- Allowing face recognition technology. Our face recognition features help protect your privacy and improve your experiences, like detecting when others might be attempting to use your image as their profile picture and allowing us to suggest friends you may want to tag in photos or videos. We've offered products using face recognition in most of the world for more than six years. As part of this update, we're now giving people in the EU and Canada the choice to turn on face recognition. Using face recognition is entirely optional for anyone on Facebook.
Despite pointing out that there will be a difference in presentation in different regions, Facebook says: "We want to be clear that there is nothing different about the controls and protections we offer around the world."
The changes will also see Facebook making new provisions for teenagers:
GDPR recognizes the importance of providing special protections and experiences for teens.

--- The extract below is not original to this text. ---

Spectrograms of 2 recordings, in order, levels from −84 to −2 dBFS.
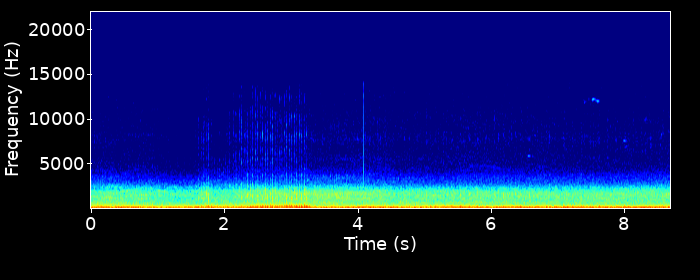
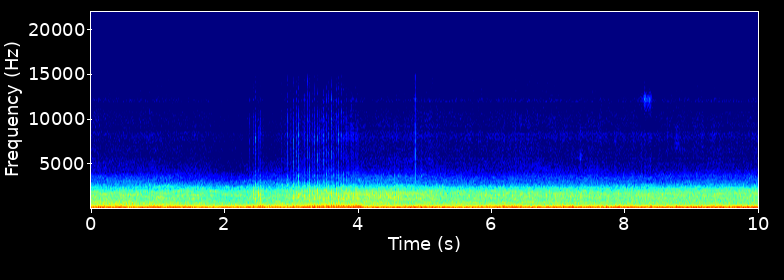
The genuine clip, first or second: first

We've built many special protections into Facebook for all teens, regardless of location. For example, advertising categories for teens are more limited, and their default audience options for posts do not include "public." We also keep face recognition off for anyone under age 18 and limit who can see or search specific information teens have shared, like hometown or birthday. Later this year we'll introduce a new global online resource center specifically for teens, and more education about their most common privacy questions.
Under GDPR, people between the ages of 13 and 15 in some EU countries need permission from a parent or guardian to allow some features on Facebook -- seeing ads based on data from partners and including religious and political views or "interested in" on your profile. These teens will see a less personalized version of Facebook with restricted sharing and less relevant ads until they get permission from a parent or guardian to use all aspects of Facebook. Even where the law doesn’t require this, we'll ask every teen if they want to see ads based on data from partners and whether they want to include personal information in their profiles.
As much as Facebook might hope otherwise, these changes are still unlikely to be enough to calm the storm that has built up about privacy.